One of the things that I love about what has happened with Run the Jewels is that we've seen a lot of little versions of me and Mike coming to our shows! I don't mean little pejoratively, but there are a lot of friends, there are a lot of white kids and black kids coming together on some Run the Jewels shit! That's something that makes us smile quite a bit.
We are aware that there's something unspoken and somewhat powerful about people being able to recognize a genuine friendship, and genuine success with each other when everyone is so regionalized and so divided, and everyone has been so separated to some degree, picking a line. Are you on this side or are you on that side? Whatever it may be, whatever the sub-genre is, whatever the idea is, whatever the music is. To some degree, we're opening a door. We're giving an excuse for motherfuckers to be down with each other! That's my romantic perspective on it. I hope that that's the positive effect of it. It feels that way sometimes, especially for us. We're just doing our shit, we're just doing our music, but we'd be fools to not notice that there have been some really cool reverberations from it too.
You're right and it seems like it's happening a lot more in music recently, different genres working together, and different types of people coming together.
I agree. I think we're at an amazing point right now in music where a lot of those lines that previously had been drawn, abstractly, but based on the wrong ideas—obvious ones, and then clearly not the understandable ideas—some of those things are getting just shattered.
There are things that are happening in music that are representing a lot of different people, and I think that because me and Mike naturally found a common ground with each other, that extends, and becomes empowering for people. It becomes a way for people to enjoy things together and that's really evident in our shows, which are incredibly diverse, fun shows.
You guys met kind of through Jason DeMarco who works at Adult Swim and Cartoon Network.
Yeah. DeMarco is actually a great example of the type of fan that we are too. He listens to everything. He listens, and respects, and likes the best, in his mind, of everything. He was the one that opened that door for sure, he was the one who said, “You should meet up with this dude.” I think that it took someone outside of the music industry to do that, to even think like that. Usually it's, “You should meet up with the dudes who do the type of stuff that the people in your region do.”

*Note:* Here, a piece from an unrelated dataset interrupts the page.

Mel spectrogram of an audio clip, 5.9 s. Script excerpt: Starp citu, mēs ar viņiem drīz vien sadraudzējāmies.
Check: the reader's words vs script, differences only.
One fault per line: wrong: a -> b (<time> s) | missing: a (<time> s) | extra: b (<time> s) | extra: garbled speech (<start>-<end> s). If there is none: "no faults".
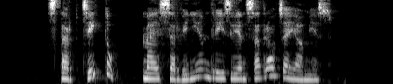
no faults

Let’s talk about comic books and how they have influenced you personally, as well as Run the Jewels. You recently had those Run the Jewels and Marvel collaborations!
The Marvel thing was crazy. Obviously, we grew up reading comic books. I think that almost anybody who's in art or music, and has been doing it their whole lives, has always been into shit like that. We grew up on it. That whole thing came from the editor at Marvel watching his kids. This is a perfect example, actually. He was watching his kid's football game, and his kid scored a touchdown, and the whole team started chanting, "Run the jewels fast, run the jewels fast," and throwing up the logo! And he was like, "What the fuck is this?" He investigated, and he got into it, and he liked it, and I think he saw that there was something there that meant something to kids. That's exactly what someone in his position is interested in, symbolism and art, and what is relaying an energy, a meaning, or a purpose, and he saw it firsthand. It really had nothing to do with us. It had to do with his kid.
It was pretty mind-blowing, man. I mean, there's not much you can say about it, except that you just kind of feel like you're living in some sort of demented nerd fantasy. I grew up all my life reading comic books and Marvel. I grew up on Robert Crumb and Vaughn Bode, and comics were always a huge part of my life.
They were always right there with music and movies. People who are creative, people who go into these fields, it doesn't just happen by accident. We're sucking all this shit up at a rapid pace from when we're young. Some of us go on to try, inspired by all of the things that we're into, to make our own thing.
This is an extended interview from the February, 2015 issue of Juxtapoz Magazine, on sale now!